Concerning the G and D – also can be used for the C.
Just came across this article regarding carvings made by Gill in Bognor. Is an extensive piece written for the parish magazine of St Wilfrid in Bognor. It contains some highly interesting notes and comments. Definitely worth a look.
In the meantime be content with this link, although I am determined to find out more about this individual.
The problem with relying on research with Google is that it is dependent on what has been uploaded. It is far too easy.
In my time as a student one went to the actual library and requested the librarian to access the book or file, the physical thing. I will need to contact the LNER people to find out more. There must be more about Cecil. And what does G.G stand for?
The next is a simple stone bench. It was made from limestone with slate insets. The text is from TS Eliot. The channel was filed with copper leaf and patinated, something which became a signature item for pieces I make.
Here we start with the O – the most basic of the capitals, and probably the hardest both to draw and carve. Symmetry is the key here – although there are many other ways to draw an O, some of which will be recorded in future blogs. Anyhow, to get started with the classic Trajan O please refer to the illustration. (Click to enlarge).
I have been giving some thought today on this man, the person who, it is only fair to say, introduced a revolution into the British commercial scene in 1933.
He was genuinely a Revolutionary, despite his bowler hat.
He seems, individually, to have started the concept of Brand.
I quote from the article published in the Monotype Recorder.
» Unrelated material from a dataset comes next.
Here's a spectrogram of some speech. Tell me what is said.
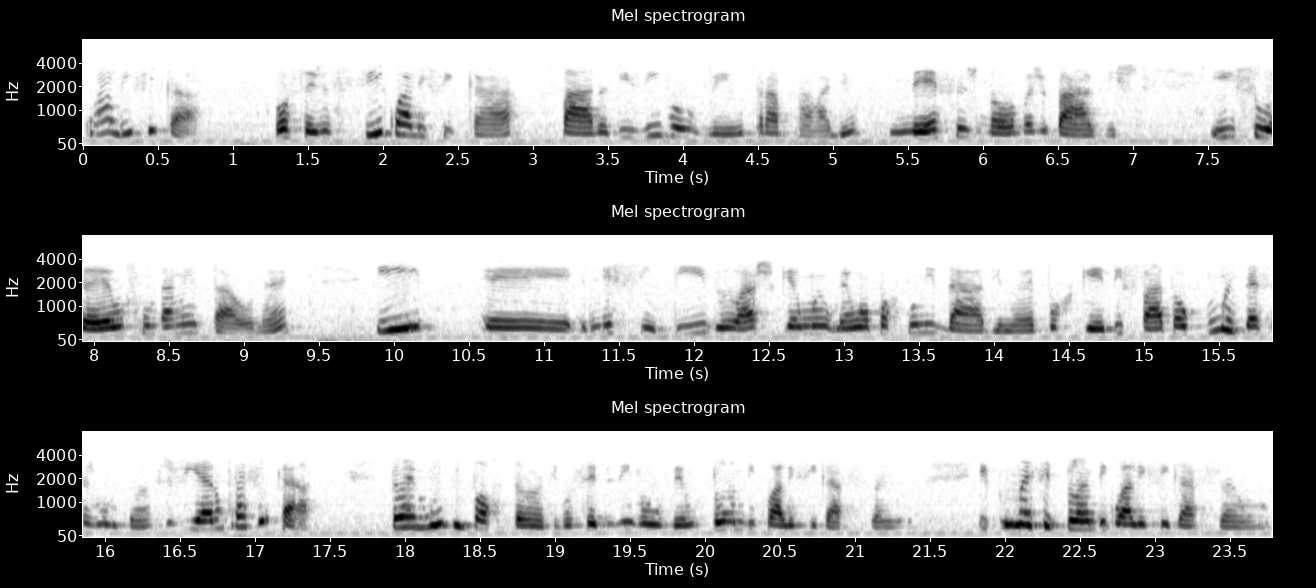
qualificar. Ou seja, se qualificar para desenvolver o trabalho nessas novas bases. Isso é o fundamental, né? E é, nesse sentido, eu acho que é uma, é uma oportunidade, não é? Porque, de fato, algumas dessas mudanças vieram para ficar. Então, é muito importante você desenvolver um plano de qualificação. E como esse plano de qualificação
‘The London and North Eastern Railway, in 1929, had become what it had taken nearly a century to become, namely a centralized system of transportation. The green livery on locomotives leaving King’s Cross reminded passengers in Edinburgh that there was such a thing as the L.N.E.R. not such separate things as the Great Northern, North British, and the rest. A series of renowned posters brought out under the direction of Mr. W.M. Teasdale, had brought this group personality of the line into the public conscience to some extent. Mr Teasdale was called to Westminster [my note – why?], and Mr. C.G.G. Dandridge took his place as advertising manager, after a brilliant success in Manchester which made effective use of direct mail….Mr Dandridge turned his attention to a field for improvement, namely, typographic reform…
‘Mr Dandridge realized what not every advertising manager had the wit to realize, namely that the choice of a good type face is the very heart and soul of typographic reform…’
The article fails to mention how Mr Dandridge came across Gill.
I will publish the full article in a separate post.
If anyone has information about Mr Dandridge please come forward now or forever hold your peace.
Elements of lettering – 2
The alphabet can be divided into three elements corresponding of the width of each letter.
The three elements are:
- FULL BOX: O, Q, C, G, D
- 3/4 BOX: A,V,T,H,N,U,Y,X,Z,R
- 1/2 BOX: P,K,B,L,S,J,F,I
Note: The letters M and W fall slightly outside these parameters.
This comes from my copy of The Monotype Recorder, a magazine published by the Monotype Corporation, of Winter 1933. It is sub-titled ‘Modern Typography Number’
It shows Gill standing in front of the Flying Scotsman steam train. Enjoy.
(I would love to know whatever happened to Mr C.G.G. Dandridge, the advertising manager, seen right, who ‘initiated the reform’ [of the typefaces] – how did he know Gill? Was he a visionary in his own right?)